  • 59% believe that all or most candidates deliberately twist the truth.
  • 39% believe that all or most candidates deliberately lie to voters.
  • 43% believe that most or all candidates deliberately make unfair attacks on their opponents. Another 45% believe that some candidates do.
  • 67% say they can trust the government in Washington only some of the time or never.ObamaClinton
  • 87% are concerned about the level of personal attacks in today’s political campaigns.

Voters hate the prospect of these ads but unfortunately they have been proven time and again to be highly effective. UCLA professor of Psychiatry, Dr. Marco Iacoboni completed brain imaging research from the 2004 presidential campaign. The results showed that viewers lost empathy for the candidate they supported once the person was attacked.

I can’t have an article on political ads and not at least link to the most controversial political ad, this one dates back to the Johnson vs. Goldwater from 1964. I think this one relates heavily to the Clinton ad posted above. -Same strategy just 44 years later.

SNLDebateSaturday Night Live’s debate sketch featuring a furious Clinton and idolized Obama brought up controversy for the candidates and the show. SNL came back on the air after a three month hiatus due the the writer’s strike. The SNL cast proved they were ready to jump right into the political scene.

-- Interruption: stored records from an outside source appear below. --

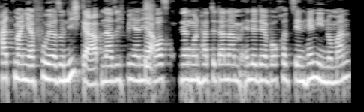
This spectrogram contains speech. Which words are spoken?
hat man ja früher so nicht gehabt. Ne? Also ich bin ja nicht ja. rausgegangen und hatte dann am Ende der Woche zehn Handynummern.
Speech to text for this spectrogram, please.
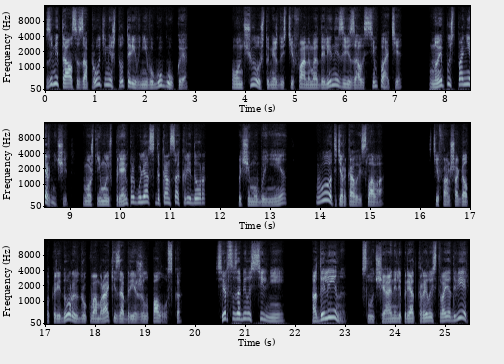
заметался за прутьями, что-то ревниво гугукая. Он чуял, что между Стефаном и Аделиной завязалась симпатия. Но и пусть понервничает. Может, ему и впрямь прогуляться до конца коридора? Почему бы нет? Вот эти роковые слова. Стефан шагал по коридору, и вдруг во мраке забрежила полоска. Сердце забилось сильнее. «Аделина, случайно ли приоткрылась твоя дверь?»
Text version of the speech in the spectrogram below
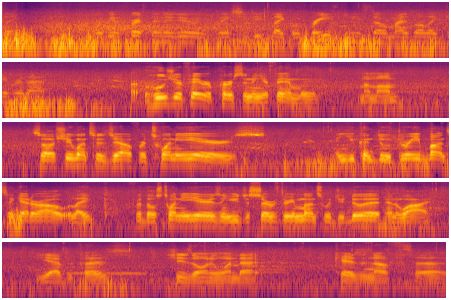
like it would be the first thing to do. Like she did, like raised me, so might as well like give her that. Uh, who's your favorite person in your family? My mom. So if she went to jail for 20 years and you can do three months and get her out like for those 20 years and you just serve three months, would you do it and why? Yeah, because she's the only one that cares enough to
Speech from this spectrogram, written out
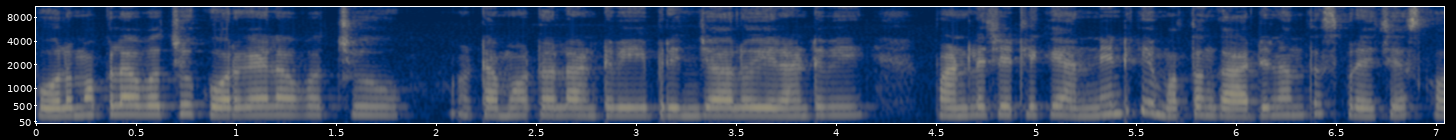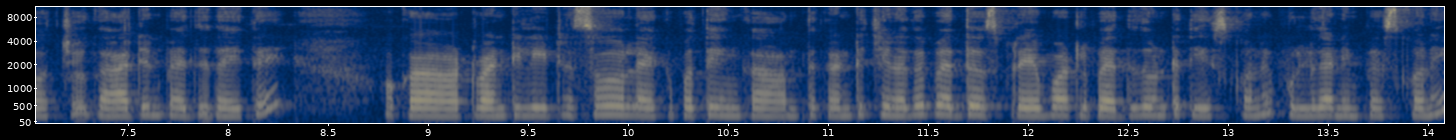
పూల మొక్కలు అవ్వచ్చు కూరగాయలు అవ్వచ్చు టమాటో లాంటివి బ్రింజాలు ఇలాంటివి పండ్ల చెట్లకి అన్నింటికి మొత్తం గార్డెన్ అంతా స్ప్రే చేసుకోవచ్చు. గార్డెన్ పెద్దదైతే ఒక ట్వంటీ లీటర్స్ లేకపోతే ఇంకా అంతకంటే చిన్నదో పెద్ద స్ప్రే బాటిల్ పెద్దది ఉంటే తీసుకొని ఫుల్గా నింపేసుకొని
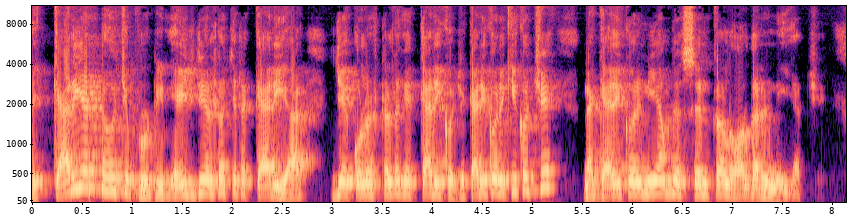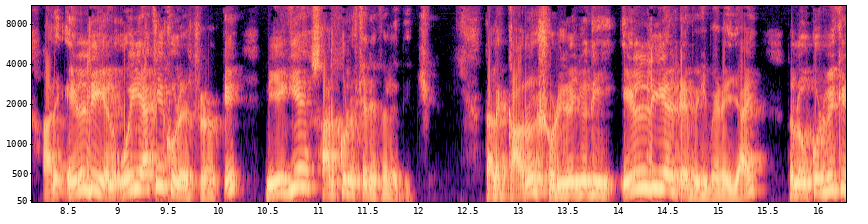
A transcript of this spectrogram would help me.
এই ক্যারিয়ারটা হচ্ছে প্রোটিন এইচডিএলটা হচ্ছে একটা ক্যারিয়ার যে কোলেস্ট্রলটাকে ক্যারি করছে। ক্যারি করে কি করছে? না ক্যারি করে নিয়ে আমাদের সেন্ট্রাল অর্গানে নিয়ে যাচ্ছে। আর এলডিএল ওই একই কোলেস্ট্রলকে নিয়ে গিয়ে সার্কুলেশনে ফেলে দিচ্ছে। তাহলে কারোর শরীরে যদি এলডিএলটা বেশি বেড়ে যায়, তাহলে ও করবে কি?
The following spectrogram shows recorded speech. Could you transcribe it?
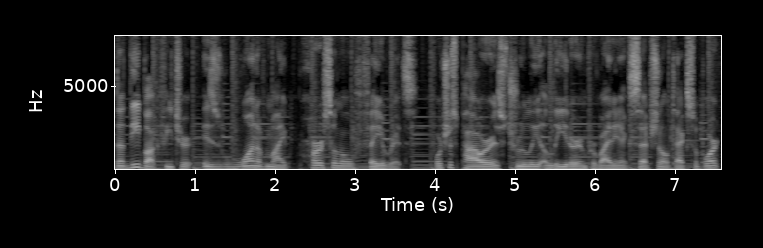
The debug feature is one of my personal favorites. Fortress Power is truly a leader in providing exceptional tech support,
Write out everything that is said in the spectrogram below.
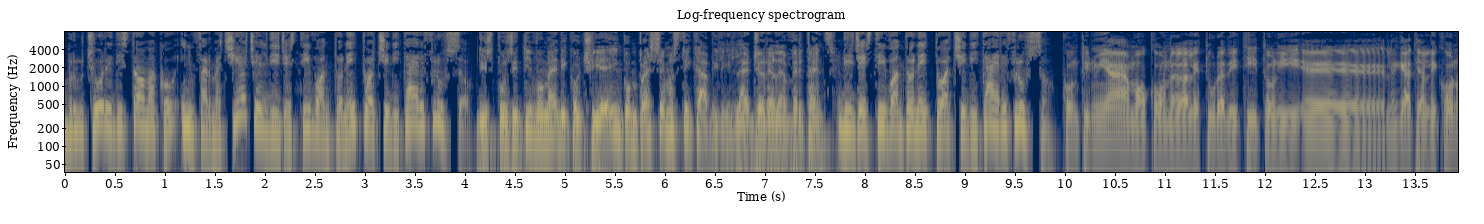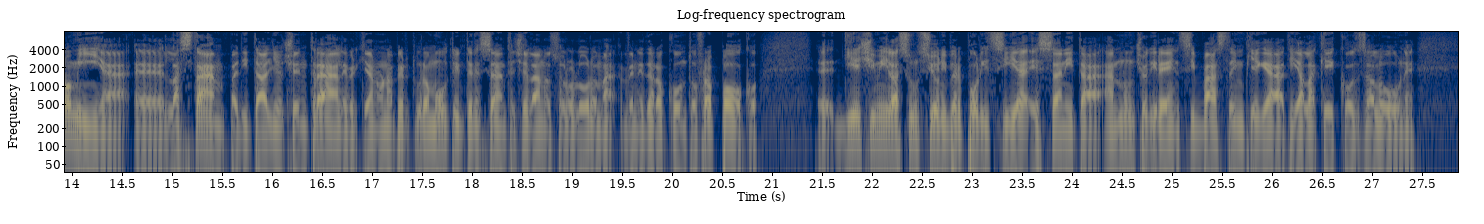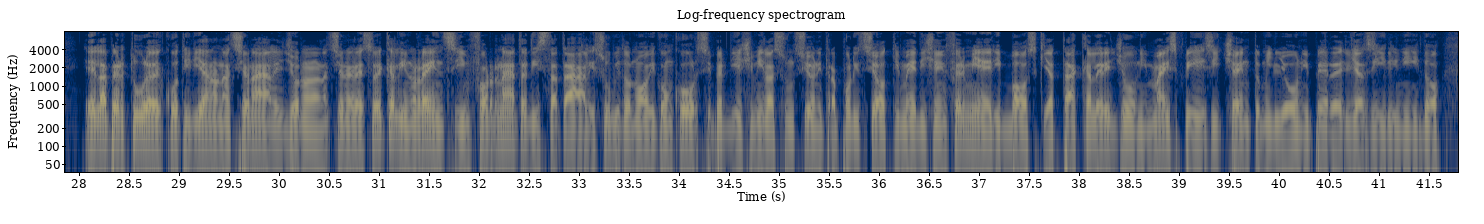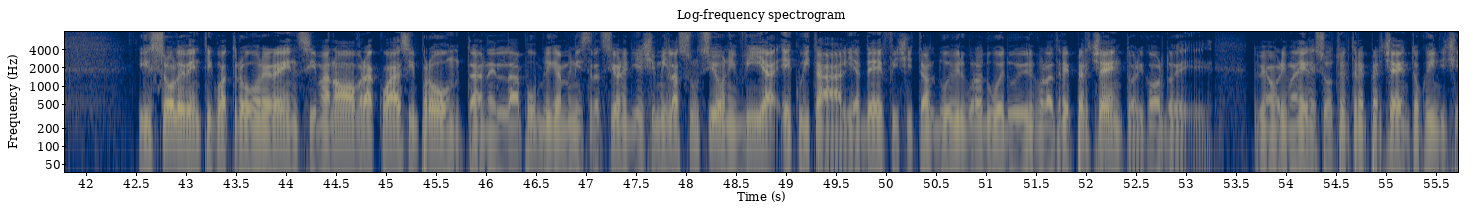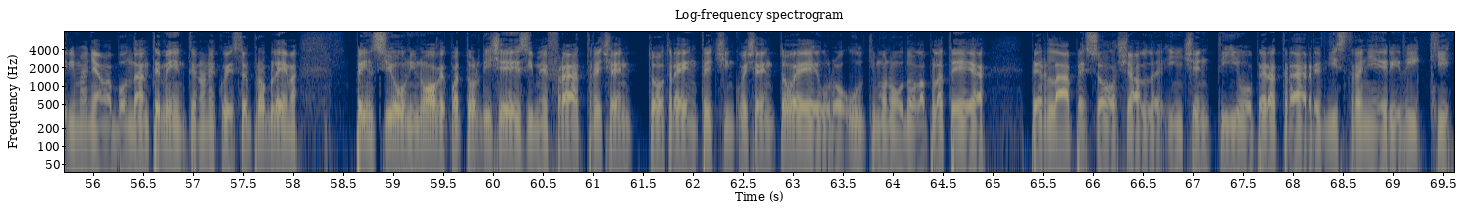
Bruciore di stomaco? In farmacia c'è il digestivo Antonetto acidità e reflusso. Dispositivo medico CE in compresse masticabili. Leggere le avvertenze. Digestivo Antonetto acidità e reflusso. Continuiamo con la lettura dei titoli eh, legati all'economia, eh, la stampa di taglio centrale, perché hanno un'apertura molto interessante, ce l'hanno solo loro, ma ve ne darò conto fra poco. Eh, 10.000 assunzioni per polizia e sanità. Annuncio di Renzi, basta impiegati alla Checco Zalone e l'apertura del quotidiano nazionale, il giorno della nazione resto del Carlino, Renzi infornata di statali, subito nuovi concorsi per 10.000 assunzioni tra poliziotti, medici e infermieri, Boschi attacca le regioni, mai spesi 100 milioni per gli asili nido. Il sole 24 ore, Renzi manovra quasi pronta, nella pubblica amministrazione 10.000 assunzioni, via Equitalia, deficit al 2,2-2,3%, ricordo che dobbiamo rimanere sotto il 3%, quindi ci rimaniamo abbondantemente, non è questo il problema. Pensioni nuove quattordicesime fra 330 e 500 euro, ultimo nodo la platea per l'Ape Social, incentivo per attrarre gli stranieri ricchi.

The democratic race is really close and may have candidates looking for every opportunity to state their case. Senator Hillary Clinton used an SNL skit as an example of how the media presents a bias toward Obama. Clinton felt she was not receiving equal treatment at the debate held in Texas this month. Clinton told moderators, “In the last several debates I seem to get the first question all the time, I don’t mind. I’ll be happy to field it. I just find it curious if anybody saw `Saturday Night Live,’ maybe we should ask Barack if he’s comfortable and needs another pillow.” The Daily Show took it a step further this week when they joked that Clinton’s paranoia was not wrong as they reported from Anti-Hillary HQ.

Tina FeySNL tried to level the playing field when host Tina Fey pledged her support for Clinton. Fey stated that while Hillary may be considered a bitch, “Bitches got things done, yo, and that’s why Hillary would be a good president. So I’m sayin, it’s not too late, Texas and Ohio, get on board! Bitch is the new black!”

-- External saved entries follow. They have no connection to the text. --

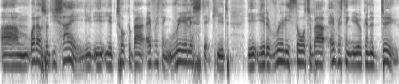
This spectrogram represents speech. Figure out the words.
Um, what else would you say? You, you, you'd talk about everything realistic. You'd, you, you'd have really thought about everything that you were going to do.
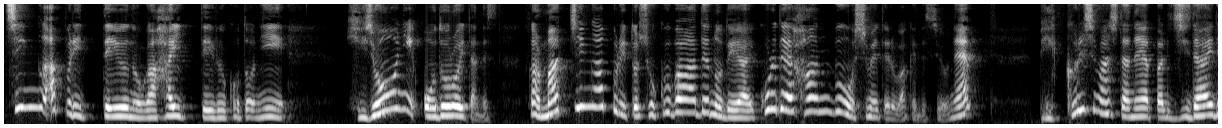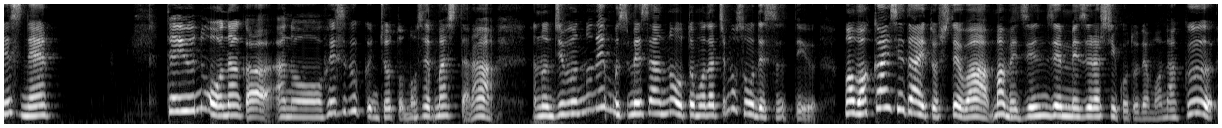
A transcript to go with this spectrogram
チングアプリっていうのが入っていることに非常に驚いたんです。だからマッチングアプリと職場での出会い、これで半分を占めてるわけですよね。びっくりしましたね。やっぱり時代ですね。っていうのをなんか、あの、Facebook にちょっと載せましたら、あの、自分のね、娘さんのお友達もそうですっていう、まあ若い世代としては、まあ全然珍しいことでもなく、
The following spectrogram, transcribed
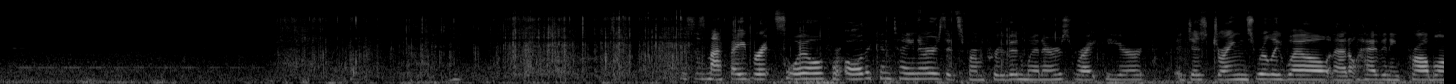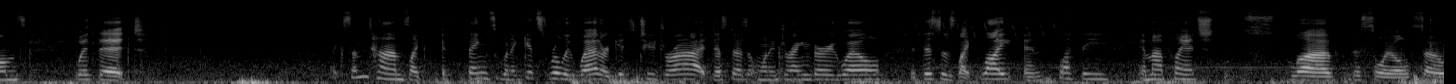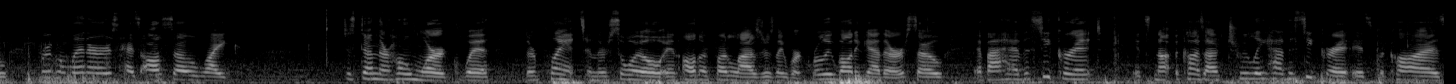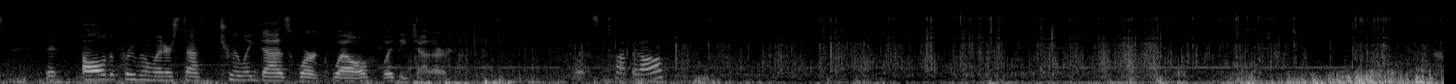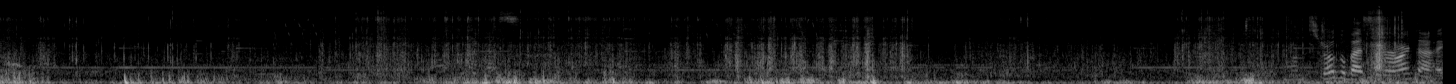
This is my favorite soil for all the containers. It's from Proven Winners right here. It just drains really well and I don't have any problems with it. Like sometimes like if things, when it gets really wet or gets too dry, it just doesn't want to drain very well. But this is like light and fluffy and my plants love the soil. So Proven Winners has also like just done their homework with their plants and their soil and all their fertilizers, they work really well together. So if I have a secret, it's not because I truly have a secret, it's because that all the Proven Winners stuff truly does work well with each other. So let's top it off. Struggle bus aren't I?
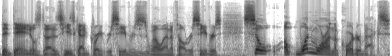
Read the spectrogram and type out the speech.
that Daniels does, he's got great receivers as well, NFL receivers. So, uh, one more on the quarterbacks.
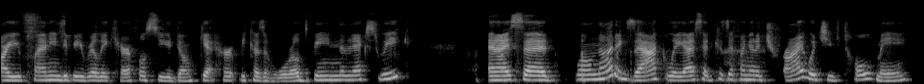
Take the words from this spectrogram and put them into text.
are you planning to be really careful so you don't get hurt because of worlds being the next week And I said, Well, not exactly. I said, Because if I'm going to try what you've told me,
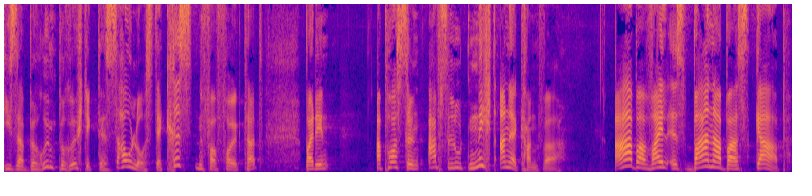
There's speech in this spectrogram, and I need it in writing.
dieser berühmt-berüchtigte Saulus, der Christen verfolgt hat, bei den Aposteln absolut nicht anerkannt war. Aber weil es Barnabas gab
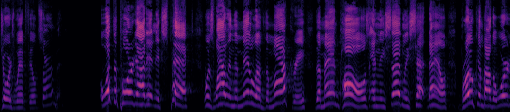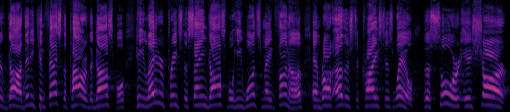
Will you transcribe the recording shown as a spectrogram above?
George Whitefield's sermon. What the poor guy didn't expect was while in the middle of the mockery, the man paused and he suddenly sat down, broken by the word of God. Then he confessed the power of the gospel. He later preached the same gospel he once made fun of and brought others to Christ as well. The sword is sharp.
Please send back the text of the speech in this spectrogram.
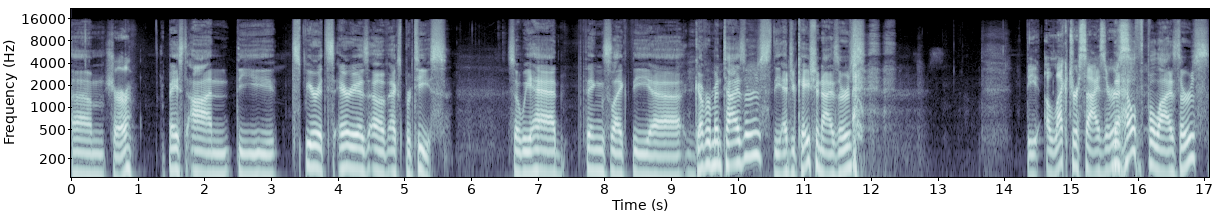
um, Sure. based on the spirit's areas of expertise. So we had things like the uh, governmentizers, the educationizers, The electricizers. the healthfulizers,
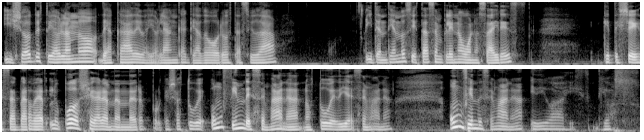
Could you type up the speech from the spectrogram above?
Y yo te estoy hablando de acá, de Bahía Blanca, que adoro esta ciudad. Y te entiendo si estás en pleno Buenos Aires, que te llegues a perder. Lo puedo llegar a entender, porque yo estuve un fin de semana, no estuve día de semana, un fin de semana, y digo, ay, Dios,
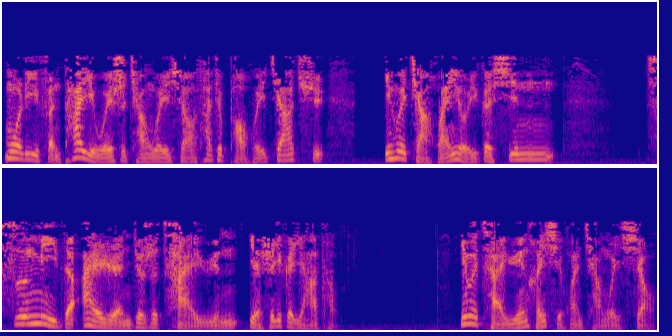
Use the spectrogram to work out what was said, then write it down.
茉莉粉，他以为是蔷薇销，他就跑回家去，因为贾环有一个新私密的爱人，就是彩云，也是一个丫头。因为彩云很喜欢蔷薇销，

The idea of media bias may have to do with celebrities sharing their opinions with the press. Obama has definitely rallied a lot of celebrity backing. Everyone from Oprah Winfrey, Matt Damon and comedian Stephen Colbert have pledged their support along with a slew of others. While Hillary has her own list of supporters she also sports a short list of celebrities willing to come out against her for her stance on the Iraq war. I expect (and hope) voters rely more on a candidate’s presentation or stance on a particular issue than celebrity testimony. I am sure celebrity endorsements makes a difference to some though. It may simply be a matter of exposure. Celebrities can reach an audience not normally tuning into debates or the nightly newscast. It is like the old saying, ‘no press is bad press’.

FredSNL is also in the forefront for casting actor Fred Armisen from Chicago in the role of Obama. The choice has some viewers up in arms. Bloggers argue that the role should have gone to one of the casts many black actors.

The media backlash is a bit of a surprise considering this is a common trend for SNL. Darrell Hammond played Reverend Jesse Jackson and Billy Crystal was cast as Sammy Davis Jr. Crystal’s impersonation is considered the most flawless in SNL history.

This is just SNL up to their old tricks. Is it wrong? -Probably. Is it offensive? -To some. I’d be really interested to hear what people had to say about his performance and whether the actor’s race really makes a difference.